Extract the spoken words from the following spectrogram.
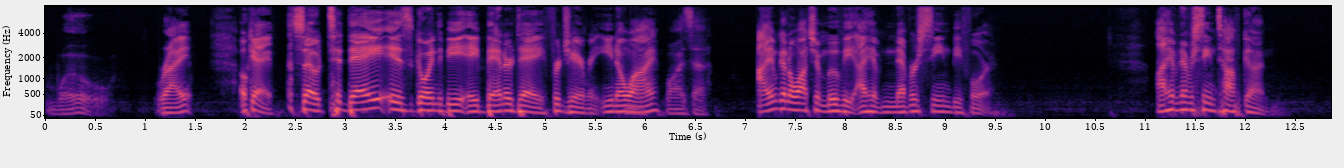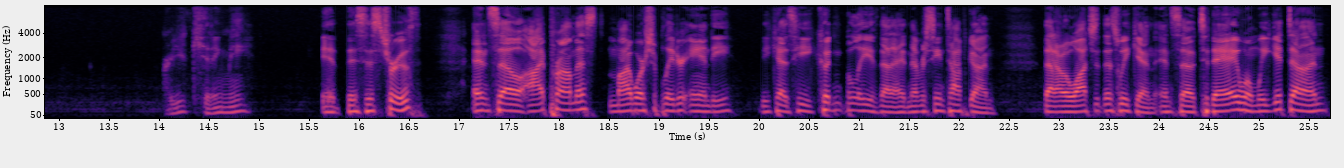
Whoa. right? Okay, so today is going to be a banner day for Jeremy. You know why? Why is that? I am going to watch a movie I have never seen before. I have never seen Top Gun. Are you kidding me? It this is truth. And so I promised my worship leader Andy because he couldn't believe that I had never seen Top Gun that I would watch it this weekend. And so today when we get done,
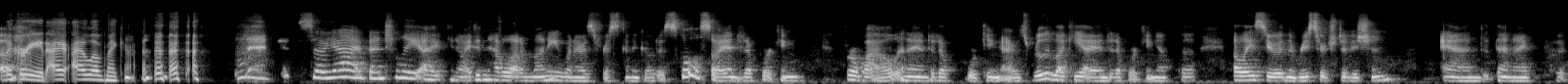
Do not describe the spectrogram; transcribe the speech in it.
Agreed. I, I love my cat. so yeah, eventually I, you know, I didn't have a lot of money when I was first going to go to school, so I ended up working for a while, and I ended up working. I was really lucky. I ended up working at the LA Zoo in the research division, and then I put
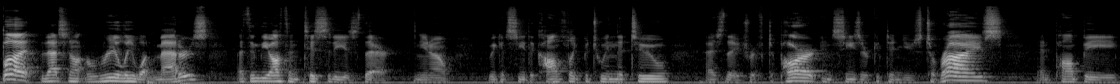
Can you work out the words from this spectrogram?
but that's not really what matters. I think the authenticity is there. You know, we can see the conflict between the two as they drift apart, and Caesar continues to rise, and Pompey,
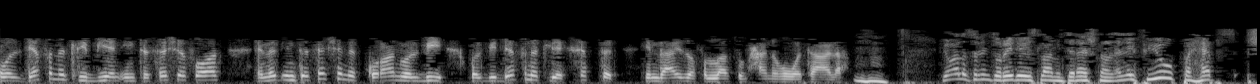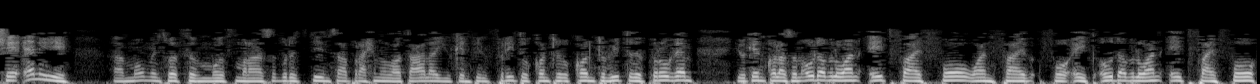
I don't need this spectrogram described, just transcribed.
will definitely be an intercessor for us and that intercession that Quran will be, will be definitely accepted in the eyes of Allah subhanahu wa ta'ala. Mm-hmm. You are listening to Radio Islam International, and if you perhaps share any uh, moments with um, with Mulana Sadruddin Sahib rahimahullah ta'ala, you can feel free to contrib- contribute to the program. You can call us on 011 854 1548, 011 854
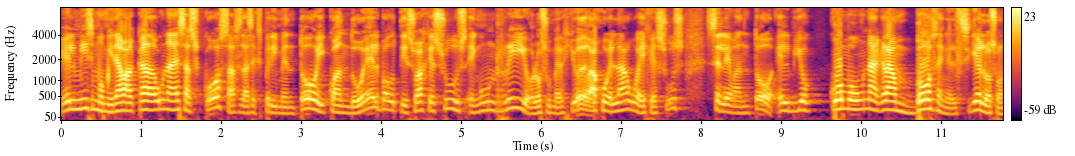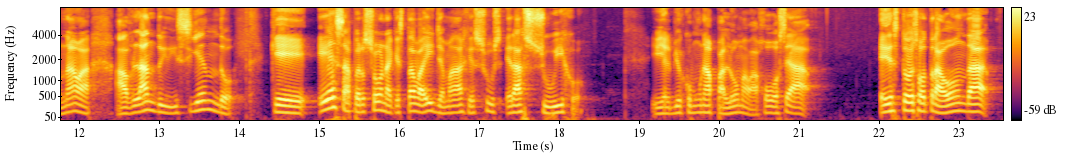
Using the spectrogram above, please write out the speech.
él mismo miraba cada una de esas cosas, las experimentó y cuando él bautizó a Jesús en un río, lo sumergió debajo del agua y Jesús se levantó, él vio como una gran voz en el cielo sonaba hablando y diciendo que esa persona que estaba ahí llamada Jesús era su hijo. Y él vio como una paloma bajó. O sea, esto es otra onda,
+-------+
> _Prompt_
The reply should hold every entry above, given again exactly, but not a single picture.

> _Answer box_
Extract the spoken words from the following spectrogram.
Whoa. right? Okay, so today is going to be a banner day for Jeremy. You know why? Why is that? I am going to watch a movie I have never seen before. I have never seen Top Gun. Are you kidding me? It this is truth. And so I promised my worship leader Andy because he couldn't believe that I had never seen Top Gun that I would watch it this weekend. And so today when we get done,
Do not describe the spectrogram; transcribe the speech in it.
Agreed. I, I love my cat. so yeah, eventually I, you know, I didn't have a lot of money when I was first going to go to school, so I ended up working for a while, and I ended up working. I was really lucky. I ended up working at the LA Zoo in the research division, and then I put
Can you work out the words from this spectrogram?
but that's not really what matters. I think the authenticity is there. You know, we can see the conflict between the two as they drift apart, and Caesar continues to rise, and Pompey,
I don't need this spectrogram described, just transcribed.
will definitely be an intercessor for us and that intercession that Quran will be, will be definitely accepted in the eyes of Allah subhanahu wa ta'ala. Mm-hmm. You are listening to Radio Islam International, and if you perhaps share any uh, moments with um, with Mulana Sadruddin Sahib rahimahullah ta'ala, you can feel free to contrib- contribute to the program. You can call us on 011 854 1548, 011 854
Using the spectrogram above, please write out the speech.
él mismo miraba cada una de esas cosas, las experimentó y cuando él bautizó a Jesús en un río, lo sumergió debajo del agua y Jesús se levantó, él vio como una gran voz en el cielo sonaba hablando y diciendo que esa persona que estaba ahí llamada Jesús era su hijo. Y él vio como una paloma bajó. O sea, esto es otra onda,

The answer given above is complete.